Vaill Point Park
The Moultrie Creek / Intracoastal Park (Vaill Point) contains 23 acres, bordered on the east by the Intracoastal Waterway and on the north by Moultrie Creek. Accessible from US 1 via Vaill Point Road and Sturdivant Road, this site constitutes the last remaining parcel from an 80-acre parent tract owned by the Vaill Family since 1918. Over the years, the Vaill Family utilized this site for passive recreational activities such as family picnics and horseback riding.
Acquisition of this project site has provided this community with a much needed neighborhood/community park, provided additional access to the Moultrie and Intracoastal Waterways, improved the surrounding water quality, connected St. Johns County's Northeast Blueway – Phase II with Duval County's Blueway – Phase I, promoted a local canoe blueway trail and provided additional environmental resources protection. Acquisition and preservation of this site has furthered the established initiatives started by NOAA/DEP through the Guana Tolomato Matanzas (GTM) National Estuarine Research Reserve (NERR), the DEP through the Guana, Tolomato, Matanzas Shellfish Harvesting Task Force and the SJRWMD through the Northern Coastal Basins Program. All of the project site characteristics, as stated above, are consistent with the St. Johns County 2015 Comprehensive Plan's initiatives.
Elevated on a geologically unique bluff (20-25 feet on the east side) the site overlooks the Intracoastal Waterway and Moultrie Creek. Many panoramic and vista views can be observed of the surrounding waterways from the densely vegetated plant communities containing plant species characteristic of North Florida. These native vegetative communities vary with the topography and consist of Live Oak/Upland Temperate Hammock, Temperate Hardwoods, Oak/Pine Forest and Saltwater Marsh. The Bluff (Mesic Uplands) is contained within the Live Oak / Upland Temperate Hammock and the Temperate Hammock communities that line the entire northern and northeastern boundaries (approximately 1146 linear feet) of the site along both the Moultrie Creek and the Matanzas River. The Bluff (Mesic Uplands) vegetative community is classified as imperiled in Florida. According to the Florida Natural Areas Inventory (FNAI), there are only 19 other locations in the State of Florida where this occurs. The very high quality native vegetative communities consist of mature canopy trees and densely vegetated understories. There are only a few locations in the uplands and along the wetlands where re-vegetation of native vegetative communities needs to occur. Where erosion has occurred in both the uplands and the wetlands areas will need to be re-vegetated with native vegetation. The bluff is of particular interest in the Live Oak community where existing oaks, magnolia and hickory trees extend to the actual bluff edges.

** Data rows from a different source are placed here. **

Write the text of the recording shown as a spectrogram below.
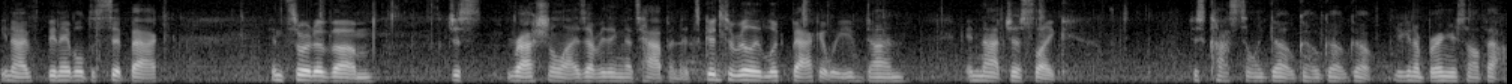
you know I've been able to sit back and sort of um, just rationalize everything that's happened. It's good to really look back at what you've done and not just like just constantly go go go go. You're gonna burn yourself out.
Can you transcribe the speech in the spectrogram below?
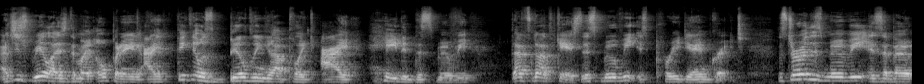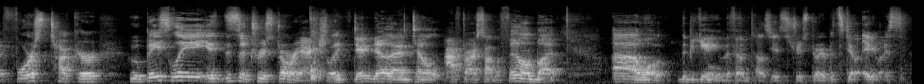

The Saltwater Marsh community contains habitat for several State and Federal listed wading birds including the least tern, least bittern, yellow-crowned night heron, reddish egret, snowy egret, tri-colored heron, brown pelican, bald eagle and the white ibis. Both the least tern and the bald eagle are listed as Threatened (T) and the brown pelican, little blue heron, reddish egret and tricolor heron are listed as Species of Special Concern (SSC) by the Florida Fish and Wildlife Conservation Commission (FWCC). The Live Oak / Upland Temperate Hammock, consisting of large pines lying along the western bluff of Moultrie Creek, provides nesting and/or roosting sites for several State and Federal listed species including bald eagle, peregrine falcon and osprey. The Oak / Pine Forest Community currently has two inactive gopher tortoise burrows. The Florida Fish and Wildlife Conservation Commission (FWCC) list the gopher tortoise as a Species of Special Concern (SSC).